Surprisingly, even with grabbing enemies and the charge up attack being annoyances rather than helpful tools and the hit detection being weird, it’s not actually a difficult game. I’m a pretty obsessive beat-em-up player, so I’m used to some difficulty, but honestly the only difficulty in The Asskickers is getting used to its weird style. If you move methodically and only use jump-attacks, combo punches, and the special charge attack and cater your attack style to your enemy, it’s a breeze. This is truest of the Marcus character. He walks slowly, but because of the finicky hit detection, this is an advantage rather than a disadvantage as he’s easier to position right. Considering he punches harder and can take more hits, the fact that his only disadvantage is an advantage is a big balancing problem.
And balancing is only one of its problems. It has some weird quirks and bugs. For instance, there is a fat man who has a jump attack, and while executing it he is invulnerable, and stays invulnerable until he gets back up. Here’s more clear “this isn’t right” bugs: if you try to pick up an item but get interrupted by an attack while doing so, you can’t pick up that item anymore, ever. If you’re not using widescreen, the game doesn’t letterbox, instead if just cuts off the sides. Enemies can then flee offscreen, and certain bosses become unbeatable, so it’s basically unplayable on non-widescreens. And finally, while its system requirements are light and it runs well. I have to hope it starts whenever I boot it up, half the time it just freezes.
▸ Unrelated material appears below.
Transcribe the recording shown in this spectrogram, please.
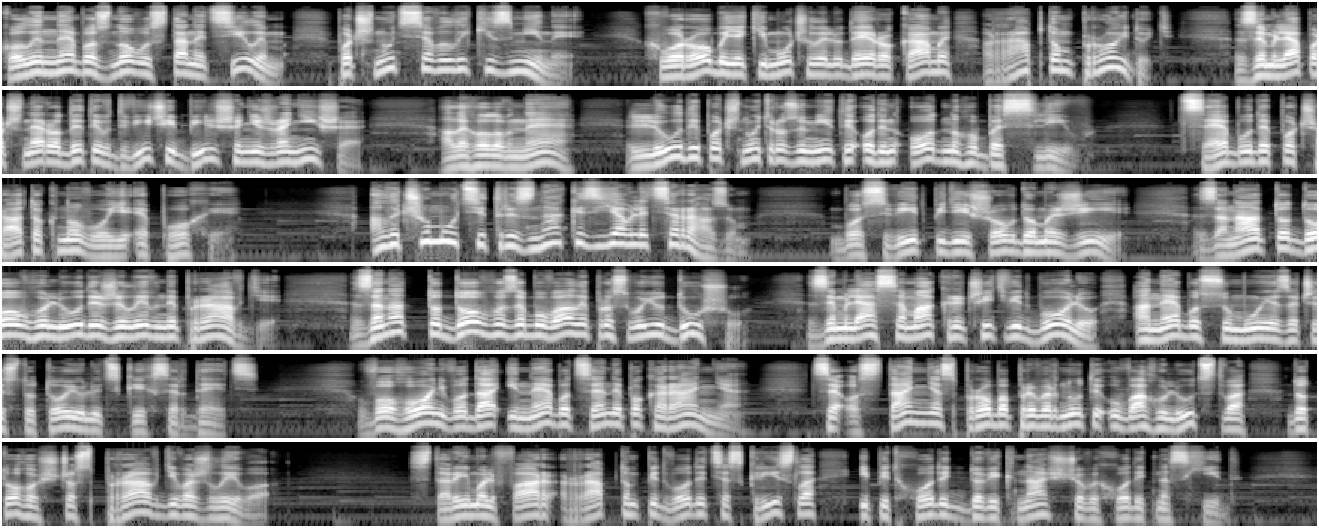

It’s a fairly short game at six levels. There are no saving options but it saves for you at the end of every level. I finished it in normal, which was way too easy, thinking I could replay it in hardcore. Well forget about it, hardcore just means you have no continues and start with less lives. Considering I ended the game with 10 or so lives and never using a continue, why would that constitute an extra challenge? This is an absolutely bizarre impediment to replay value. Classic beat-em-ups like Streets of Rage increase the enemy speed, strength, numbers, and even AI as you up the difficulty; all this game does is let you play exactly the same game but with no continues. A little extra value can be had from a survival mode (which was fun but there’s not a lot of it) and a time attack mode (which was frustrating as you can’t be methodical about it).
There is a co-op mode which includes team attacks, but I didn’t get any of my friends to play it with me, as I’d like to keep my friends.
Once I got over the frustration and played the game in the methodical fashion it needs to be played, I enjoyed it about as much as I enjoy a quick Newgrounds game. Frustration with controls and hit detection will be enough to turn away most players, so give the demo a try before purchase. The game launched at a frankly bizarre 14.99 EUR/USD, and I pity anyone who paid that much for it. I still paid a bit much at 7 EUR/USD. It is currently 5 EUR/USD, and is frankly worth about half that.
As a fan of beat-em-ups and with a dearth of them on Windows/Mac, I really love the intention of this game, and really wanted to like it, but I just can’t. Honestly, with the recent final release of the free and vastly superior Streets of Rage Remake, fans of classic beat-em-ups should just get that. Wearing your influence on your sleeve is OK, but with this game, the Streets of Rage posters are breaking the B-movie rule of “never reference a better work than what the viewer is watching”.
Here’s the rundown:
+ Cool concept
– Poor execution
– Muddy mechanics